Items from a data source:
- - - -

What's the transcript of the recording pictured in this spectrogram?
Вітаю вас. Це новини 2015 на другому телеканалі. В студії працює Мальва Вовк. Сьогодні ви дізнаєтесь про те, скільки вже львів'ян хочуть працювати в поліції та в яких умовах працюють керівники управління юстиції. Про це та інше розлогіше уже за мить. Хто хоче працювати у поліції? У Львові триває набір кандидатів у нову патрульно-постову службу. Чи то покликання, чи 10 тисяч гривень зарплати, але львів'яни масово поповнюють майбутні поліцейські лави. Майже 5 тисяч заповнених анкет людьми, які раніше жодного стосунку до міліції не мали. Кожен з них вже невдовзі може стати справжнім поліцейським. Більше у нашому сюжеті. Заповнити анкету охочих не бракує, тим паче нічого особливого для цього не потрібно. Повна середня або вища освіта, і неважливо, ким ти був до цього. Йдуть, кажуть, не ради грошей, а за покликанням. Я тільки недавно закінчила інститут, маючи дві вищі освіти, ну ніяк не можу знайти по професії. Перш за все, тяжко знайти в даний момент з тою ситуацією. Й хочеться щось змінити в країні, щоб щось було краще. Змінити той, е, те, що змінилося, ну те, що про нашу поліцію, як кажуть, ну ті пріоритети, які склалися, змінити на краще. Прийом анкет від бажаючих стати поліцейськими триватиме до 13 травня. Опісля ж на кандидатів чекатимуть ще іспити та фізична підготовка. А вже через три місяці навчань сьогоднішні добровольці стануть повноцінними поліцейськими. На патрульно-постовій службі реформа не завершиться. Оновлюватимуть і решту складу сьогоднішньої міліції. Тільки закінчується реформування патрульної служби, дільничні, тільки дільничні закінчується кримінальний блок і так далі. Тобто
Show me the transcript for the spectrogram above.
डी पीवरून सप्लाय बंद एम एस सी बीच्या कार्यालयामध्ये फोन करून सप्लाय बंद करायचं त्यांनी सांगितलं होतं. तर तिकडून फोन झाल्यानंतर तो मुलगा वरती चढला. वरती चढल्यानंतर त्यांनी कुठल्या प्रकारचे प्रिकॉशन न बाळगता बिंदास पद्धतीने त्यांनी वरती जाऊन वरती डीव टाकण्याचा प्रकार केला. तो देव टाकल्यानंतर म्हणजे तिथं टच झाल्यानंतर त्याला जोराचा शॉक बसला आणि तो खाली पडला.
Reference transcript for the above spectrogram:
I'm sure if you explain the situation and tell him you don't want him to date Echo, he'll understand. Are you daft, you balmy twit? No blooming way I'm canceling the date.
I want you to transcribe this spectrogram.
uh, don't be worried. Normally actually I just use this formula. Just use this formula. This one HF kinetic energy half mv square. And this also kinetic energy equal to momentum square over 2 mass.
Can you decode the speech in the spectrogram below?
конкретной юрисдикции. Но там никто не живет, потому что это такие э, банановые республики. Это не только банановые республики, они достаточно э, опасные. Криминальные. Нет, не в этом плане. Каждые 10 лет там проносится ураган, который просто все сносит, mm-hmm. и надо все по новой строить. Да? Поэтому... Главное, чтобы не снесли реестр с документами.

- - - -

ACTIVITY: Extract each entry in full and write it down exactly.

ANSWER BELOW:
What's the transcript of the recording pictured in this spectrogram?
Вітаю вас. Це новини 2015 на другому телеканалі. В студії працює Мальва Вовк. Сьогодні ви дізнаєтесь про те, скільки вже львів'ян хочуть працювати в поліції та в яких умовах працюють керівники управління юстиції. Про це та інше розлогіше уже за мить. Хто хоче працювати у поліції? У Львові триває набір кандидатів у нову патрульно-постову службу. Чи то покликання, чи 10 тисяч гривень зарплати, але львів'яни масово поповнюють майбутні поліцейські лави. Майже 5 тисяч заповнених анкет людьми, які раніше жодного стосунку до міліції не мали. Кожен з них вже невдовзі може стати справжнім поліцейським. Більше у нашому сюжеті. Заповнити анкету охочих не бракує, тим паче нічого особливого для цього не потрібно. Повна середня або вища освіта, і неважливо, ким ти був до цього. Йдуть, кажуть, не ради грошей, а за покликанням. Я тільки недавно закінчила інститут, маючи дві вищі освіти, ну ніяк не можу знайти по професії. Перш за все, тяжко знайти в даний момент з тою ситуацією. Й хочеться щось змінити в країні, щоб щось було краще. Змінити той, е, те, що змінилося, ну те, що про нашу поліцію, як кажуть, ну ті пріоритети, які склалися, змінити на краще. Прийом анкет від бажаючих стати поліцейськими триватиме до 13 травня. Опісля ж на кандидатів чекатимуть ще іспити та фізична підготовка. А вже через три місяці навчань сьогоднішні добровольці стануть повноцінними поліцейськими. На патрульно-постовій службі реформа не завершиться. Оновлюватимуть і решту складу сьогоднішньої міліції. Тільки закінчується реформування патрульної служби, дільничні, тільки дільничні закінчується кримінальний блок і так далі. Тобто
Show me the transcript for the spectrogram above.
डी पीवरून सप्लाय बंद एम एस सी बीच्या कार्यालयामध्ये फोन करून सप्लाय बंद करायचं त्यांनी सांगितलं होतं. तर तिकडून फोन झाल्यानंतर तो मुलगा वरती चढला. वरती चढल्यानंतर त्यांनी कुठल्या प्रकारचे प्रिकॉशन न बाळगता बिंदास पद्धतीने त्यांनी वरती जाऊन वरती डीव टाकण्याचा प्रकार केला. तो देव टाकल्यानंतर म्हणजे तिथं टच झाल्यानंतर त्याला जोराचा शॉक बसला आणि तो खाली पडला.
Reference transcript for the above spectrogram:
I'm sure if you explain the situation and tell him you don't want him to date Echo, he'll understand. Are you daft, you balmy twit? No blooming way I'm canceling the date.
I want you to transcribe this spectrogram.
uh, don't be worried. Normally actually I just use this formula. Just use this formula. This one HF kinetic energy half mv square. And this also kinetic energy equal to momentum square over 2 mass.
Can you decode the speech in the spectrogram below?
конкретной юрисдикции. Но там никто не живет, потому что это такие э, банановые республики. Это не только банановые республики, они достаточно э, опасные. Криминальные. Нет, не в этом плане. Каждые 10 лет там проносится ураган, который просто все сносит, mm-hmm. и надо все по новой строить. Да? Поэтому... Главное, чтобы не снесли реестр с документами.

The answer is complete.